Still, both sides are hopeful to continue a rivalry and tradition that has spanned so many years and divided so many in the state of Utah. Nobody anticipates this game will have a different feel to it, but whether that changes next season remains to be seen.

“We always attack every game the same, but this one is a little more special,” Utah cornerback Lamar Chapman said. “We look forward to this game always, no matter what, we have it circled on the calendar. Everybody is going to be on top of their game, no matter if the records are 0-10, or 10-0.”

No question about that. Only two games in the last 13 years have been decided by more than a touchdown. BYU has won three of the last four meetings, including a 33-31 win in Salt Lake City in 2006 -- the Cougars’ only win in Rice-Eccles Stadium since 2000.

Utah is still smarting from a 26-23 overtime loss last season. The Utes erased a 20-9 fourth-quarter deficit to send the game into overtime, but Hall threw the winning touchdown pass to Andrew George to win it. Afterward, he unloaded on Utah, saying, “I don't like Utah. In fact, I hate them. I hate everything about them. I hate their program, their fans. I hate everything. It felt really good to send those guys home.”

Hall received a reprimand from the Mountain West Conference office, but his comments are what most fans in the rivalry feel.

As for the game this season, BYU heads into the contest with the momentum, having won four straight games and five of its last six to become bowl eligible after a 1-4 start. The offense has come to life, and the defense has improved under the direction of Mendenhall, who took over as coordinator after he fired Jamie Hill.

Mendenhall said Tuesday he will stay on as defensive coordinator next season. BYU safety Andrew Rich credits Mendenhall for helping right the ship because he took on a greater role with the entire team.

“We weren’t together enough, we didn’t believe in each other enough, we didn’t want to win together enough,” Rich said. “That was kind of why we struggled. It’s unfortunate but at the same time, I think those are valuable lessons we learned during those tough times, and I hope it’s more than beneficial to the younger guys that they won’t let this happen again.

“It’s been hard for me because it’s been under my watch as a senior and as a captain that we’ve struggled.

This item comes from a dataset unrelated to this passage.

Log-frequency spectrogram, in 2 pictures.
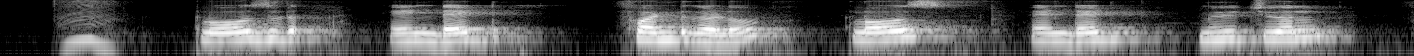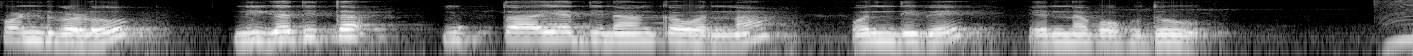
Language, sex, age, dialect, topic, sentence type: Kannada, female, 41-45, Mysore Kannada, banking, statement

I feel responsible for that. Some of my darkest, hardest times have been trying to figure out how we were going to get this thing rolling.”

BYU won’t have a 10-win season for the first time since Mendenhall became coach in 2005, but getting his team turned around has been one of his most gratifying moments.

As for Utah, the Utes were riding high three weeks ago, ranked No. 5 with an outside shot at a BCS game. Back-to-back losses to TCU and Notre Dame sent them into a tailspin, but they got a huge 38-34 win over San Diego State last week. After scoring a combined 10 points in the two losses, the Utah offense returned to form behind Jordan Wynn.

“That win was a relief off everyone’s shoulders,” Chapman said. “We needed it real bad just for our confidence level, to get our swagger back going into the BYU game.”

Utah has it back, and BYU has confidence, too. This has all the makings off another classic as the two programs prepare to go their separate ways.